Where Is Everyone Now?
A few months worth of scheduled events had to be cancelled when the Exchange closed down. McQuillan estimates that at least 36 groups were using the Exchange when it shuttered. Some used it every week, others annually, and some intermittently.
Two groups were accommodated by other arts venues, but most of the other groups didn’t survive long. He spent roughly four months trying to help groups find alternative spaces, but didn’t have much luck.
It became increasingly clear that finding a city-centre location on a low budget wasn’t easy. “We [the Exchange] made it so that money wasn’t an obstacle to holding an event,” he say. “We ran close to the bone.” The subsidised rent definitely helped.
As for volunteers, McQuillan estimates about a third of them have emigrated or returned to their native countries. Others have moved out of Dublin. And some, he stays in touch with. Some volunteers, including McQuillan, are still involved in creative communities.
“This wasn’t an isolated incident.
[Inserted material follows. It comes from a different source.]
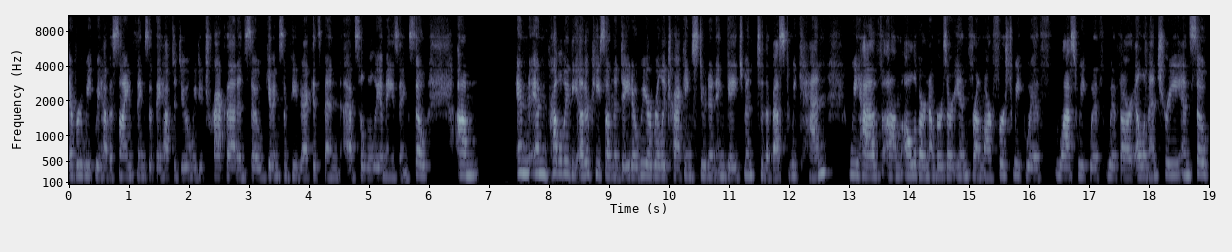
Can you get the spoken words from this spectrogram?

Literally dozens of similar spaces have been shut down in the city in the last two years,” says Stack.
Whether it’s down to rent increases or reductions in public funding, he says their closures all have the same effect: a less creative, less hospitable, less culturally diverse city.
McQuillan feels the city still needs an alcohol-free, non-commercial space to hang out in. At Connect the Dots – a networking event which allows people to discuss what they’d like to see happen to the city’s empty vacant spaces – many suggest creating an alternative, creative, community space. Like the Exchange.
Brendan Kenny says he like the idea of projects for young people, like the Exchange. Though there are no plans to start a new one, he says he’d support workable proposals.
[UPDATE: A correction was made to this article on 30 Oct at 10.40 am, to reflect that Conor McQuillan referred to noise from buskers, not buses, on College Green.]